by Ernest Hogan
A lot of people have a hard enough time dealing with the complicated reality of Mexican Americans – when you add Irish to the mix, their brains start to overheat.
Back when I was going to college in the Seventies, all the background forms had an “ethnicity” box that said Hispanic (Spanish surname only). Not allowing me to be a state-recognized Hispanic left me with no box to check. So I decided to randomly pick an ethnicity every time I had to fill out a form. I was black, white, Asian, Native American . . . never mess with an Aztec leprechaun.
My Irish name and Southern California accent causes people assume that I’m black, Arab, or “you’re so smart – I thought you were Jewish.” I’ve even been called “white” on Indian reservations.
For me, my mom fixing corn beef and cabbage on St. Patricks day was as normal as tacos. And the fact that my family’s killer Mexican beans recipe was invented by an Irishman never disturbed me. It’s the mestizo bruja brew I came out of.
I guess it depends on the accent whether it’s La Llorona or the Banshee crying in the night.
It’s all the result of a Irishman named Michael Hogan, who jumped ship in San Francisco and wound up in New Mexico in the time of Billy the Kid. He supposedly rode in a posse after the Kid, and some of my ancestors testified at the trial.
Billy was also Irish. He had a Mexican girlfriend. He was killed in a barrio, and his last words were in Spanish.
These sorts of things happened in New Mexico, like the Spanish throwing around their DNA in Mexico. So we end up with a world with Irish-looking folks who speak Spanish, and Mexican-looking folks with Irish names. Sometimes they’re in the same family. And it’s not as rare as a lot of people think.

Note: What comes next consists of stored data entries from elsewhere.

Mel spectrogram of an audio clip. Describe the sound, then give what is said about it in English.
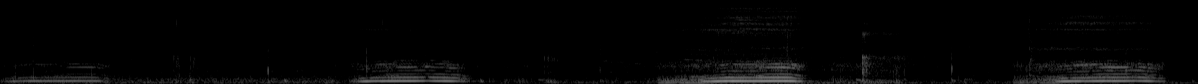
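A woman snores loudly while asleep: four drawn-out, rumbling breaths at a slow, steady rhythm, with quiet pauses between them and no talking. “You'll see when we get back, she'll be snoring away just like she is now.”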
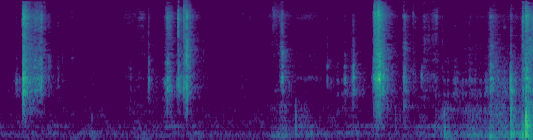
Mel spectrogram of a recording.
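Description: A series of short, sharp plastic clicks, about six spread over a few seconds, as the clear revolver-style bit cartridge is taken out of a WESCO chamber-load cordless screwdriver.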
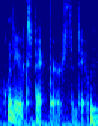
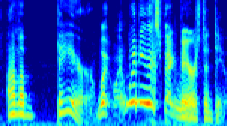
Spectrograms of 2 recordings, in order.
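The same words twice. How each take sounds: First: Very low, whispered repeat; muttered echo. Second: High, loud indignant bear; mock protest. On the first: Acted. Bear repeats the excuse under the breath, muttered echo. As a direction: drop to a hushed, low whisper. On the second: Bear answers the charge of killing the dog, mock protest. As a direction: protest it loudly, voice jumping up.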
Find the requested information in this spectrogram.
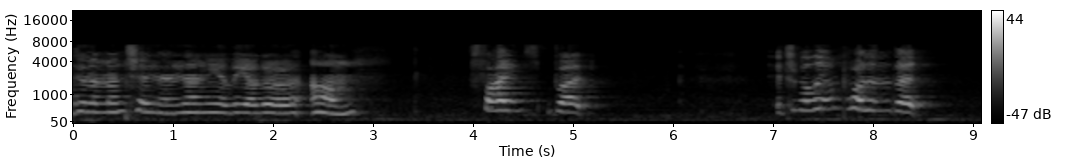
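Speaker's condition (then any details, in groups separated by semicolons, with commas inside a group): Cerebral palsy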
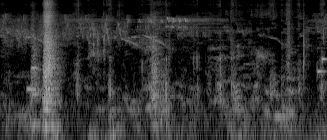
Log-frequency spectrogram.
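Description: Small birds chirping, with short falling chirps repeated every second or two over a thin high twittering. About a second in comes one short, loud hiss-like noise, the loudest sound here, with scattered faint clicks and knocks around it.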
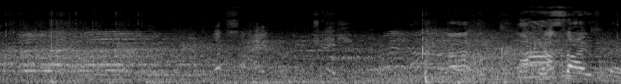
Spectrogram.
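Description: Young women chatter and call out in a large echoing hall.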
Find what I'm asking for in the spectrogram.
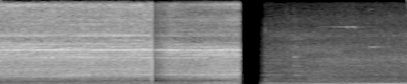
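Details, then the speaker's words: Honda Civic after service and new coil, just started: steady even petrol idle with no misses, knocks or ticks, brief dropout then smooth; started straight away with plenty of spark, running healthy. "right so as you saw when I started it up started up straight away you know nothing wrong you saw that we have plenty of spark on the tool the car sounded nice"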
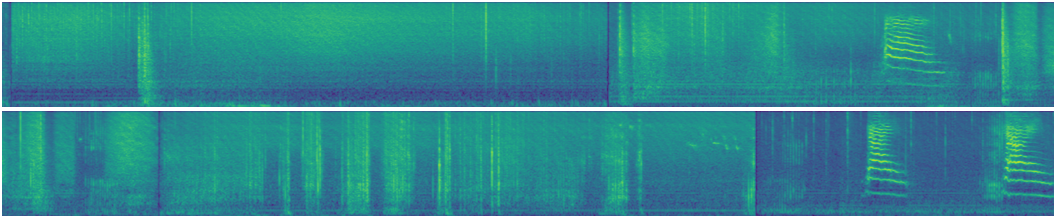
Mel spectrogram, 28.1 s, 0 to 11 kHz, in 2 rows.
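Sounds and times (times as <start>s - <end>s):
food sizzling in a pan: 0.1s - 13.0s, 16.2s - 24.1s
cat meow: 11.7s - 12.9s, 25.5s - 26.2s, 27.4s - 28.0s.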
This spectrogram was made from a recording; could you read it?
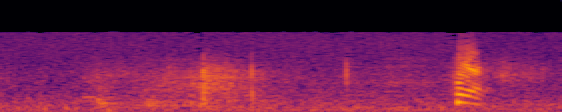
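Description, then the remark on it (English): A small locked drawer is opened with a brief scraping clunk near the end, preceded by a few faint clicks and soft handling noises against a quiet background. “It's here, in this little locked drawer.”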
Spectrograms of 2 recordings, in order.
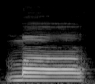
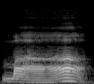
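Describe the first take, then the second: First: The pitch stays high and level. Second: The pitch dips down and then rises. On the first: "the first one ma" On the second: "Third tone ma"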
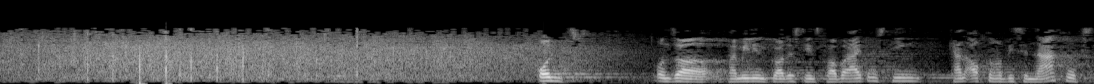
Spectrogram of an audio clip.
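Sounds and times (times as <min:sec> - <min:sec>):
audience applauding: 0:00.0 - 0:05.7
speech: 0:05.4 - 0:05.9, 0:06.6 - 0:10.9.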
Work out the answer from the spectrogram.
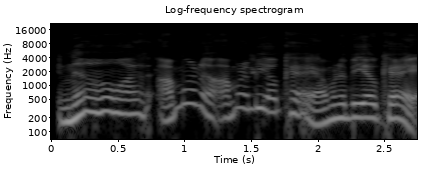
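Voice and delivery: high, fast, nervous little ant voice; squeaky brave ant stammering he'll be fine; high panicky ant insisting he's okay; Flick voice. Retold or imitated. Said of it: "Flick's like".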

Case in point: the Saint Patrick’s Battalion, or Los San Patricos – Irishmen, who were in the United States Army when the Mexican American War was declared back in 1846. Horrified that they would have to fight their fellow Catholics, they deserted and joined the Mexican army. The Irish tend to do such things.
People have long asked me if I was descended from someone in the Saint Patrick’s Battalion. Since the Mexican American War was long before Michael Hogan jumped ship, I would say no. But recently I found out about a book called The Irish Soldiers of Mexico, by a descendant of one of those Irish soldiers. His name is Michael Hogan.
I contacted him, and asked if his family came from Cork, Ireland – my ancestor was involved in the founding of Cork, New Mexico (later re-named Truth or Consequences). He said, yes, they did.
Unfortunately, trying to find documentation on this won’t be easy. My family never has been great on keeping records. Grandpa Hogan always claimed that the church with his birth certificate burned down.
Of course, this has made me a life-long impurist. I don’t go along with the idea of “Puro Mexicano.” “Mexicans” didn’t exist until the illegal aliens arrived from Spain. The Mexica (Aztecs) were just one of many native tribes. And they were mestizo – “mixed” – add more to the mix, and you become more mestizo, not less.
Who knows where this will lead? Latinos who practice Santeria now use St. Patrick’s Day to honor Damballah, the African god associated with serpents. Could we soon see Quetzalcoatl, the Feathered Serpent, decked out in green?
Copyright by Ernest Hogan. Photo of Ernest Hogan copyright by Barrio Dog Productions, inc. All other photos in the public domain.